## WORK TO BE COMPLETED
Copy each entry exactly, leaving nothing out.

(Items from a data source)
····················

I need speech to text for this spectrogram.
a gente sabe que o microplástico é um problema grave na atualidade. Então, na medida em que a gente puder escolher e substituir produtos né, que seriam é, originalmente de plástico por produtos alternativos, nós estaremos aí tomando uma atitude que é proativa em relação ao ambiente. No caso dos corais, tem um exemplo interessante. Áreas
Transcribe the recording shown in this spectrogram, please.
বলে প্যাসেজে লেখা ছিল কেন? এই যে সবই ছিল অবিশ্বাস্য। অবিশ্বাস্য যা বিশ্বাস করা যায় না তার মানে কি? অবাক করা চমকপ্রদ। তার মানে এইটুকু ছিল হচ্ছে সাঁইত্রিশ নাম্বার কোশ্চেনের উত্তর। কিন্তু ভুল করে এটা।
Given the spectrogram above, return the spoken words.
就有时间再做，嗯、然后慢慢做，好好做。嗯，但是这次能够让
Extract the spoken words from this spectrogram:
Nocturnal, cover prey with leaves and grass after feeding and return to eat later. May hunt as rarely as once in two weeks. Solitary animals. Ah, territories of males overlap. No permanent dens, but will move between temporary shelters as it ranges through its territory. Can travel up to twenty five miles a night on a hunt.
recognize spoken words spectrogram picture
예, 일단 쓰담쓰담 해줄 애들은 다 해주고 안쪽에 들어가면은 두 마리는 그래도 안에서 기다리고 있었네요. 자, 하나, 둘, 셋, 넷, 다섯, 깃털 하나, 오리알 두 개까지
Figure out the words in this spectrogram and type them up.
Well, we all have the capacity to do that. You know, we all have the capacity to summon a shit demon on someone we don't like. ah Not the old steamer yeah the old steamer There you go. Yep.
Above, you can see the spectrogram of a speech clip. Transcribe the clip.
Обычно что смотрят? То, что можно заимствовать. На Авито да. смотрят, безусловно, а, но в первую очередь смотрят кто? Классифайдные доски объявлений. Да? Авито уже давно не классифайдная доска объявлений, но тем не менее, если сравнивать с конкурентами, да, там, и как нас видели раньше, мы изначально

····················

## WRITTEN REPLY
I need speech to text for this spectrogram.
a gente sabe que o microplástico é um problema grave na atualidade. Então, na medida em que a gente puder escolher e substituir produtos né, que seriam é, originalmente de plástico por produtos alternativos, nós estaremos aí tomando uma atitude que é proativa em relação ao ambiente. No caso dos corais, tem um exemplo interessante. Áreas
Transcribe the recording shown in this spectrogram, please.
বলে প্যাসেজে লেখা ছিল কেন? এই যে সবই ছিল অবিশ্বাস্য। অবিশ্বাস্য যা বিশ্বাস করা যায় না তার মানে কি? অবাক করা চমকপ্রদ। তার মানে এইটুকু ছিল হচ্ছে সাঁইত্রিশ নাম্বার কোশ্চেনের উত্তর। কিন্তু ভুল করে এটা।
Given the spectrogram above, return the spoken words.
就有时间再做，嗯、然后慢慢做，好好做。嗯，但是这次能够让
Extract the spoken words from this spectrogram:
Nocturnal, cover prey with leaves and grass after feeding and return to eat later. May hunt as rarely as once in two weeks. Solitary animals. Ah, territories of males overlap. No permanent dens, but will move between temporary shelters as it ranges through its territory. Can travel up to twenty five miles a night on a hunt.
recognize spoken words spectrogram picture
예, 일단 쓰담쓰담 해줄 애들은 다 해주고 안쪽에 들어가면은 두 마리는 그래도 안에서 기다리고 있었네요. 자, 하나, 둘, 셋, 넷, 다섯, 깃털 하나, 오리알 두 개까지
Figure out the words in this spectrogram and type them up.
Well, we all have the capacity to do that. You know, we all have the capacity to summon a shit demon on someone we don't like. ah Not the old steamer yeah the old steamer There you go. Yep.
Above, you can see the spectrogram of a speech clip. Transcribe the clip.
Обычно что смотрят? То, что можно заимствовать. На Авито да. смотрят, безусловно, а, но в первую очередь смотрят кто? Классифайдные доски объявлений. Да? Авито уже давно не классифайдная доска объявлений, но тем не менее, если сравнивать с конкурентами, да, там, и как нас видели раньше, мы изначально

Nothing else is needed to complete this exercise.